▸ **Exercise**
An exact copy of the data is required, with no pictures in it.

-------- Data to use --------

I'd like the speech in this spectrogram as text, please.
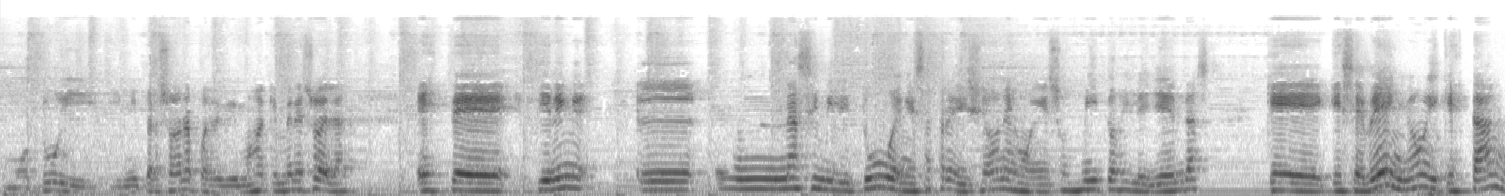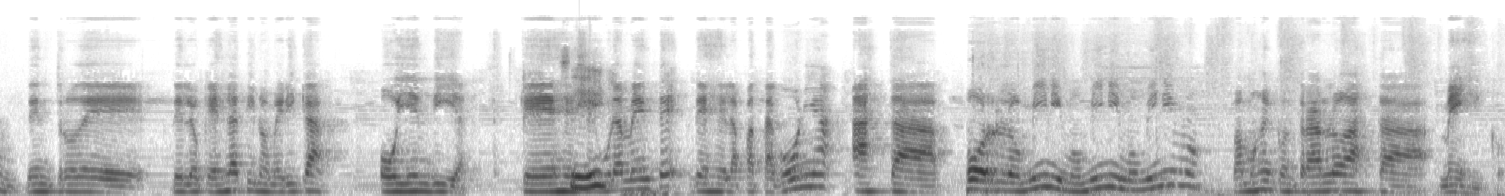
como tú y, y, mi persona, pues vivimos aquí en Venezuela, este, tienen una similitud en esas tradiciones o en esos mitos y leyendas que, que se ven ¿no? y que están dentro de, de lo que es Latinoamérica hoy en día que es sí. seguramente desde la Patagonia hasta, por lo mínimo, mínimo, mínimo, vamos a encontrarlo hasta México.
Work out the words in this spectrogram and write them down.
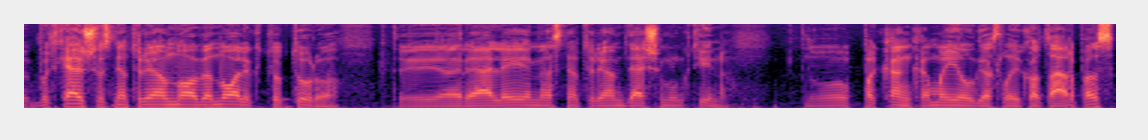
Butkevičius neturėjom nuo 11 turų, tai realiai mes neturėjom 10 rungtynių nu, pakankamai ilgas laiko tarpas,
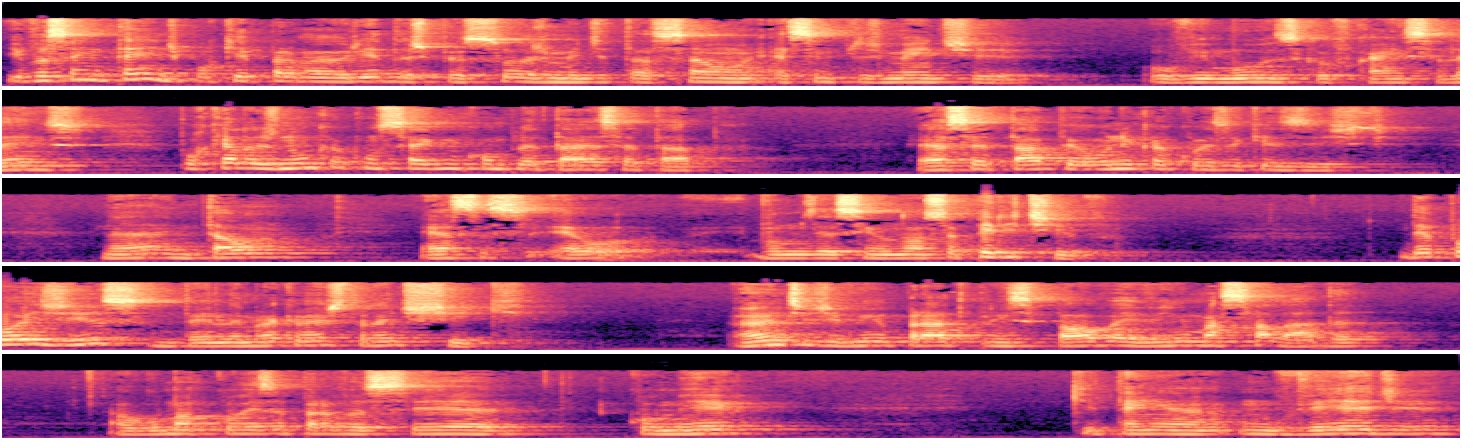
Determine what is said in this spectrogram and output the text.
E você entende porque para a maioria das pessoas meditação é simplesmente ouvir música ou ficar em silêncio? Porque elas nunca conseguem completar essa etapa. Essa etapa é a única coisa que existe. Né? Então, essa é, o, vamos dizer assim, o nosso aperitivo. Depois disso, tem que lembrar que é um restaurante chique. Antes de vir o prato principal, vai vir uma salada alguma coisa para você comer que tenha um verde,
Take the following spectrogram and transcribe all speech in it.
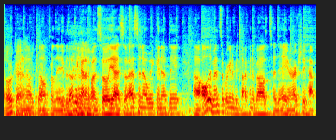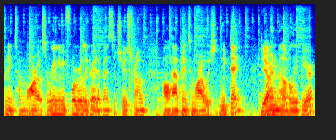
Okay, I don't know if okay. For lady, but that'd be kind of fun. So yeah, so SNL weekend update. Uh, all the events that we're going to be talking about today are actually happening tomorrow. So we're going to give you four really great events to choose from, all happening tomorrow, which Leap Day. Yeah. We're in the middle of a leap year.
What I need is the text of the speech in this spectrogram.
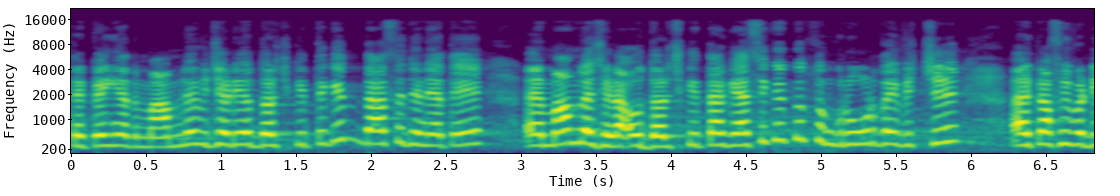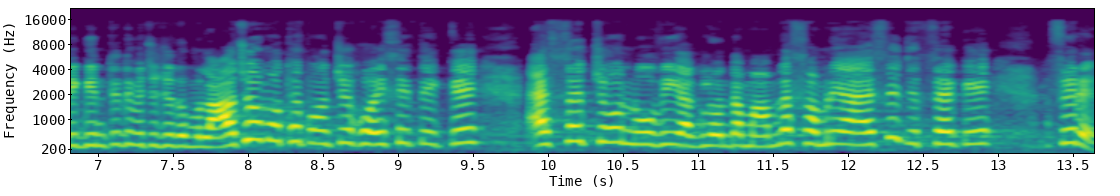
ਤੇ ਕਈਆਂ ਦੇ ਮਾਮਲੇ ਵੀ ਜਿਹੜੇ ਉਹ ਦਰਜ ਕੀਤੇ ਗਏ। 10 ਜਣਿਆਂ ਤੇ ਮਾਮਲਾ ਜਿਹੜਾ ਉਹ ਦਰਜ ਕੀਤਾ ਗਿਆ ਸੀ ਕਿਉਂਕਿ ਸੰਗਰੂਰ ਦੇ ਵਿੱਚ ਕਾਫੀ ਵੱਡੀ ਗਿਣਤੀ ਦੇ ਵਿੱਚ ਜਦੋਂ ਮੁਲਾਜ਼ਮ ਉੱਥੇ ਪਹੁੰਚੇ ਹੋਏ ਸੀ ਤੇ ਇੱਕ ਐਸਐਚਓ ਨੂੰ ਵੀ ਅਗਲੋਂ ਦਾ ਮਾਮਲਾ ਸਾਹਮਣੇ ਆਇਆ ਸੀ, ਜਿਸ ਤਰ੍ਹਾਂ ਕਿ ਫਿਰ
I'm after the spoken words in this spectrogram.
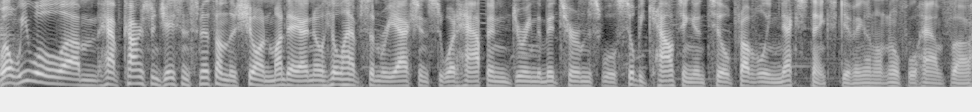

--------

▸ **Task solution**
I'd like the speech in this spectrogram as text, please.
como tú y, y, mi persona, pues vivimos aquí en Venezuela, este, tienen una similitud en esas tradiciones o en esos mitos y leyendas que, que se ven ¿no? y que están dentro de, de lo que es Latinoamérica hoy en día que es sí. seguramente desde la Patagonia hasta, por lo mínimo, mínimo, mínimo, vamos a encontrarlo hasta México.
Work out the words in this spectrogram and write them down.
Butkevičius neturėjom nuo 11 turų, tai realiai mes neturėjom 10 rungtynių nu, pakankamai ilgas laiko tarpas,
Determine what is said in this spectrogram and output the text.
E você entende porque para a maioria das pessoas meditação é simplesmente ouvir música ou ficar em silêncio? Porque elas nunca conseguem completar essa etapa. Essa etapa é a única coisa que existe. Né? Então, essa é, o, vamos dizer assim, o nosso aperitivo. Depois disso, tem que lembrar que é um restaurante chique. Antes de vir o prato principal, vai vir uma salada alguma coisa para você comer que tenha um verde,
Take the following spectrogram and transcribe all speech in it.
Okay, I don't know if okay. For lady, but that'd be kind of fun. So yeah, so SNL weekend update. Uh, all the events that we're going to be talking about today are actually happening tomorrow. So we're going to give you four really great events to choose from, all happening tomorrow, which Leap Day. Yeah. We're in the middle of a leap year.
What I need is the text of the speech in this spectrogram.
ਤੇ ਕਈਆਂ ਦੇ ਮਾਮਲੇ ਵੀ ਜਿਹੜੇ ਉਹ ਦਰਜ ਕੀਤੇ ਗਏ। 10 ਜਣਿਆਂ ਤੇ ਮਾਮਲਾ ਜਿਹੜਾ ਉਹ ਦਰਜ ਕੀਤਾ ਗਿਆ ਸੀ ਕਿਉਂਕਿ ਸੰਗਰੂਰ ਦੇ ਵਿੱਚ ਕਾਫੀ ਵੱਡੀ ਗਿਣਤੀ ਦੇ ਵਿੱਚ ਜਦੋਂ ਮੁਲਾਜ਼ਮ ਉੱਥੇ ਪਹੁੰਚੇ ਹੋਏ ਸੀ ਤੇ ਇੱਕ ਐਸਐਚਓ ਨੂੰ ਵੀ ਅਗਲੋਂ ਦਾ ਮਾਮਲਾ ਸਾਹਮਣੇ ਆਇਆ ਸੀ, ਜਿਸ ਤਰ੍ਹਾਂ ਕਿ ਫਿਰ
I'm after the spoken words in this spectrogram.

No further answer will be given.